For many years, diseases of infectious origin are the leading cause accounting for mortality, especially in resource-constraint settings (1). However, in the past few decades owing to urbanization/globalization, increased life expectancy, and adoption of harmful lifestyles, Non-Communicable Diseases (NCDs), especially Cardiovascular Disease (CVD) has emerged as one of the leading cause of morbidity, early death, overburdening of the public health infrastructure, and escalating direct/indirect healthcare costs throughout the world (2-4).
CVD results secondary to the abnormalities in the cardiovascular system, and includes a wide spectrum of disorders (5). Despite the reduction in the incidence of Coronary Heart Disease (CHD) in developed nations, the scenario in developing nations poses a serious challenge (6). CVD generally results from the interplay of a wide range of genetic, socio-economic, individual, physician-related, environmental factors, and healthcare delivery system-related factors (2,3,5-12). These risk factors have been targeted in separate high-risk groups and in community settings and encouraging results have been obtained (13,14).
In view of the interplay of multiple factors in the etiology of CVDs, it will be wrong to adopt a single risk factor for predicting cardiovascular risk (2-11,15). In fact, the best approach will be to adopt a particular risk chart which considers a maximum number of all probable determinants so that the contribution of each of the risk factors can be ascertained in different regions (15-17). The total risk approach was initially implemented in the developed nations and subsequently they have been employed in other parts of the world after adjustments (16-18). The World Health Organization (WHO) and the International Society of Hypertension (ISH) have formulated CVS risk prediction charts for use in different sections of the globe using the best available mortality and risk factor data (15,19). The proposed chart is a cost-effective tool to stratify the entire population using a risk score and thus presents a ten-year risk of major cardiovascular outcome in 14 of the WHO epidemiological sub-regions.
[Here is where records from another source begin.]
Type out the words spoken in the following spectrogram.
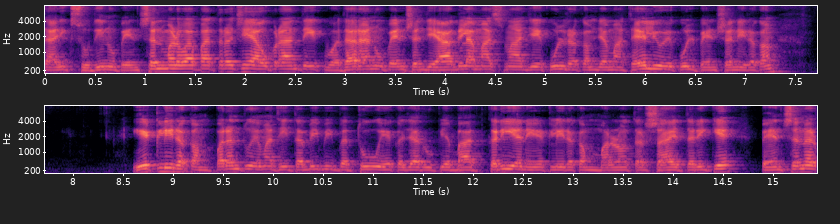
તારીખ સુધીનું પેન્શન મળવાપાત્ર છે. આ ઉપરાંત એક વધારાનું પેન્શન જે આગલા માસમાં જે કુલ રકમ જમા થયેલી હોય કુલ પેન્શનની રકમ એટલી રકમ, પરંતુ એમાંથી તબીબી ભથ્થું એક હજાર રૂપિયા બાદ કરી અને એટલી રકમ મરણોત્તર સહાય તરીકે પેન્શનર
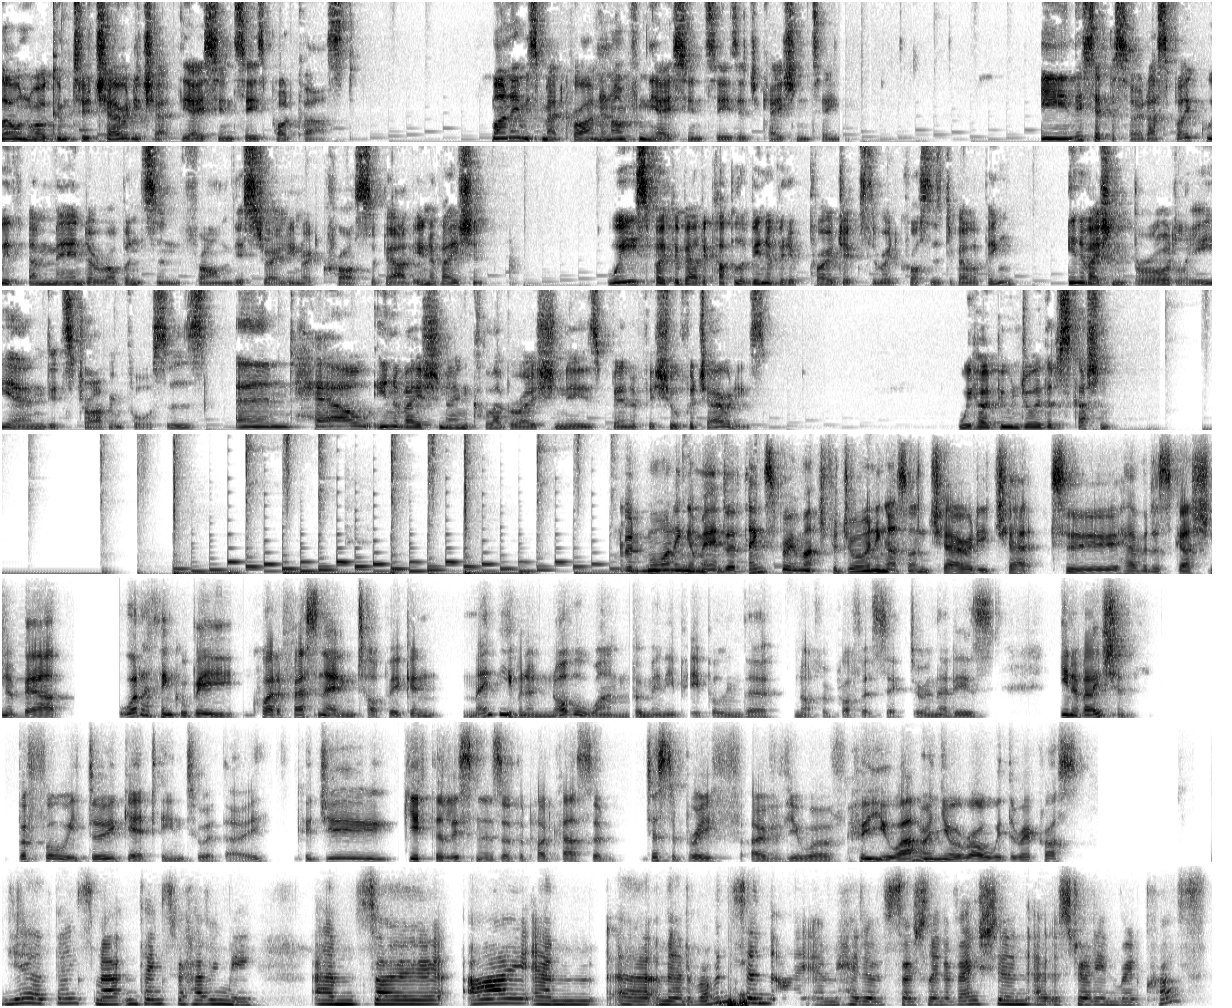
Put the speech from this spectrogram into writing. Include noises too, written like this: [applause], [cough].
Hello and welcome to Charity Chat, the ACNC's podcast. My name is Matt Crichton and I'm from the ACNC's education team. In this episode, I spoke with Amanda Robinson from the Australian Red Cross about innovation. We spoke about a couple of innovative projects the Red Cross is developing, innovation broadly and its driving forces, and how innovation and collaboration is beneficial for charities. We hope you enjoy the discussion. Good morning, Amanda. Thanks very much for joining us on Charity Chat to have a discussion about what I think will be quite a fascinating topic and maybe even a novel one for many people in the not for profit sector, and that is innovation. Before we do get into it, though, could you give the listeners of the podcast a, just a brief overview of who you are and your role with the Red Cross? Yeah, thanks, Matt, and thanks for having me. Um, so I am uh, Amanda Robinson. I am head of social innovation at Australian Red Cross.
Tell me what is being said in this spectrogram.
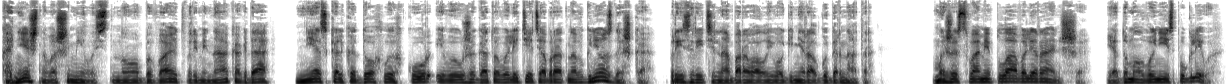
Конечно, ваша милость, но бывают времена, когда несколько дохлых кур, и вы уже готовы лететь обратно в гнездышко, презрительно оборвал его генерал-губернатор. Мы же с вами плавали раньше. Я думал, вы не испугливых.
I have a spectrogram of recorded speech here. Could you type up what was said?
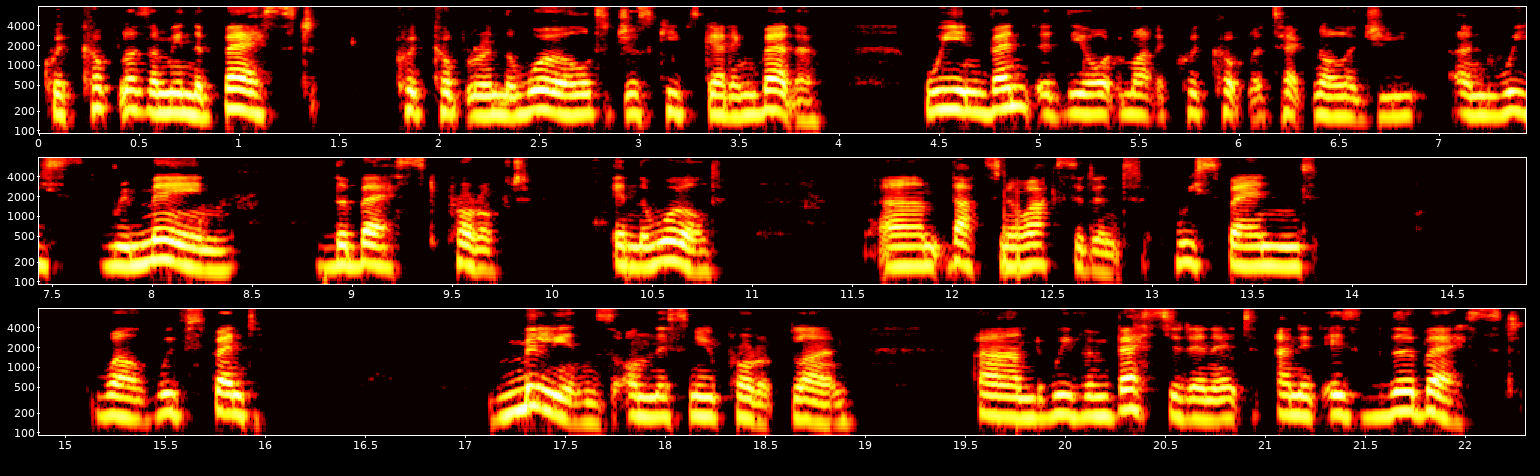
quick couplers. I mean, the best quick coupler in the world just keeps getting better. We invented the automatic quick coupler technology and we remain the best product in the world. Um, that's no accident. We spend, well, we've spent millions on this new product line and we've invested in it and it is the best.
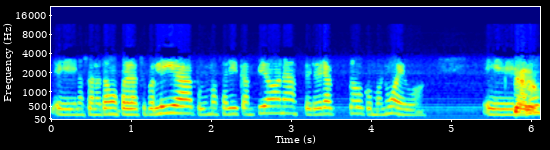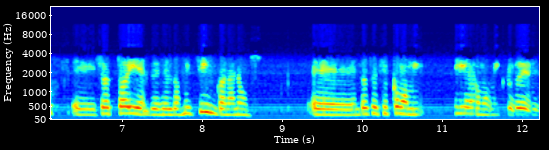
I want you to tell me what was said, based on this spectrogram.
eh, nos anotamos para la Superliga, pudimos salir campeonas, pero era todo como nuevo. Eh, claro. eh, yo estoy desde el 2005 en Lanús, eh, entonces es como mi como mi club de,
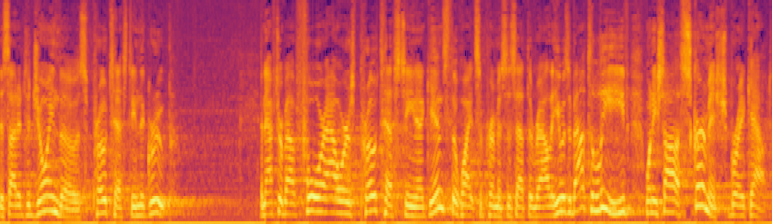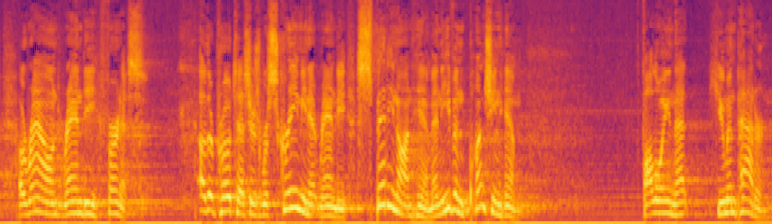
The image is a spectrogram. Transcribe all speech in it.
decided to join those protesting the group. And after about four hours protesting against the white supremacists at the rally, he was about to leave when he saw a skirmish break out around Randy Furniss. Other protesters were screaming at Randy, spitting on him, and even punching him. Following that human pattern,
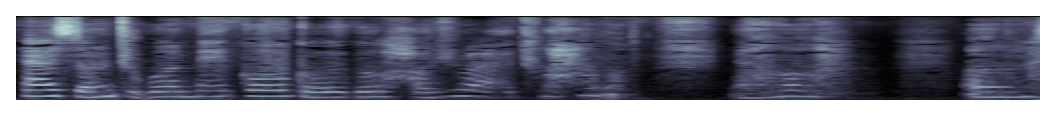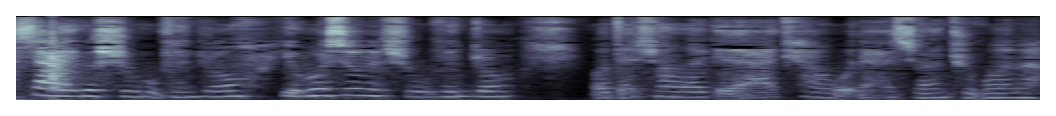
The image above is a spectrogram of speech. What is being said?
大家喜欢主播没勾勾一勾，好热啊，出汗了。然后，嗯，下一个十五分钟，一会儿休息十五分钟，我再上来给大家跳舞。大家喜欢主播的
Hence, it is a useful tool to counsel patients to modify their lifestyles or comply with their medicines (19). We have adopted WHO/ISH cardiovascular risk prediction charts in the current study and not the General Framingham Risk Profile (GFRP) because of the augmentation of risk in wide group of population (20,21). The WHO/ISH charts are designed to aid the clinicians in implementing timely preventive measures to improve the life expectancy, quality of life of the risk groups and reduction in the burdening of the health system (4,13,19).
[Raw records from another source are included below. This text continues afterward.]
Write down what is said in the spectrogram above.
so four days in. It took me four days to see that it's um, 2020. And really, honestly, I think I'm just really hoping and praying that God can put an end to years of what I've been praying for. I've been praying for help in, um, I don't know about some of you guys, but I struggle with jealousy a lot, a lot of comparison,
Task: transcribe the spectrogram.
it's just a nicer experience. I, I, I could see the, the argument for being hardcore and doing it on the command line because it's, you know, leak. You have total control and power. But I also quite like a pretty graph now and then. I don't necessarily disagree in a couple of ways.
The present study was conducted to assess the prevalence of CVS risk parameters and to estimate the cardiovascular risk among adults aged >40 years, using the WHO/ISH risk charts alone, and with the addition of other parameters.
A cross-sectional study was performed from November 2011 to January 2012. As per the report of the Census 2011, the Union territory of Pondicherry has a total population of 1.25 million (22).
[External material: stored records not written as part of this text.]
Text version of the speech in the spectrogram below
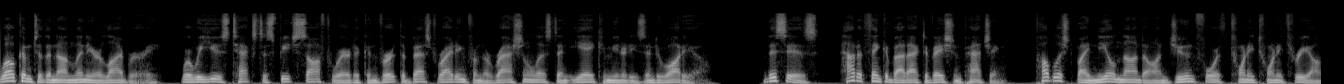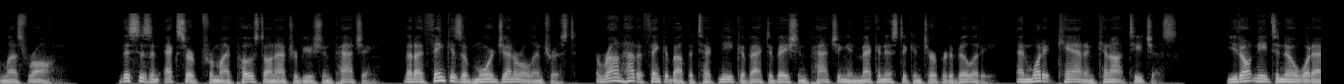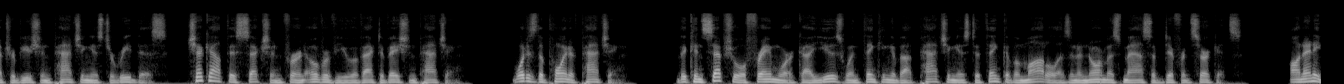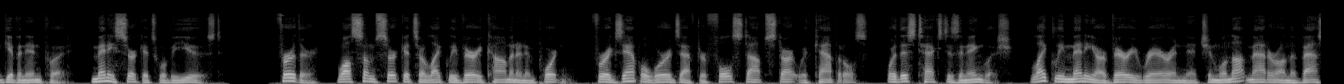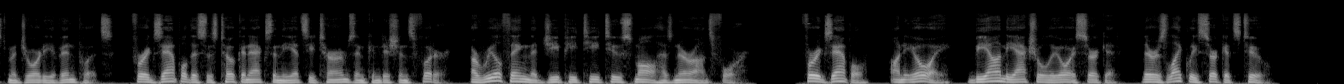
Welcome to the Nonlinear Library, where we use text to speech software to convert the best writing from the rationalist and EA communities into audio. This is How to Think About Activation Patching, published by Neel Nanda on June 4, 2023, on Less Wrong. This is an excerpt from my post on attribution patching that I think is of more general interest, around how to think about the technique of activation patching in mechanistic interpretability, and what it can and cannot teach us. You don't need to know what attribution patching is to read this, check out this section for an overview of activation patching. What is the point of patching? The conceptual framework I use when thinking about patching is to think of a model as an enormous mass of different circuits. On any given input, many circuits will be used. Further, while some circuits are likely very common and important, for example, words after full stops start with capitals, or this text is in English. Likely many are very rare and niche and will not matter on the vast majority of inputs. For example, this is token X in the Etsy terms and conditions footer, a real thing that GPT-2 small has neurons for. For example, on IOI, beyond the actual IOI circuit, there is likely circuits too.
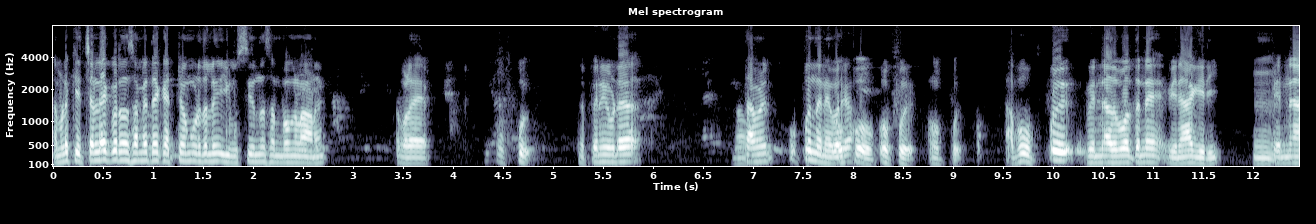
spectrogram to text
നമ്മൾ കിച്ചണിലേക്ക് വരുന്ന സമയത്തേക്ക് ഏറ്റവും കൂടുതൽ യൂസ് ചെയ്യുന്ന സംഭവങ്ങളാണ് നമ്മളെ ഉപ്പ്. ഉപ്പിന് ഇവിടെ തമിഴ് ഉപ്പ് തന്നെ ഉപ്പ്, ഉപ്പ്. ഉപ്പ്. അപ്പൊ ഉപ്പ് പിന്നെ അതുപോലെ തന്നെ വിനാഗിരി പിന്നെ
Of the three villages under the rural health centre, two villages --Ramanathapuram (population 2,165) and Pillaiyarkuppam (population 2,412) were chosen purposively for...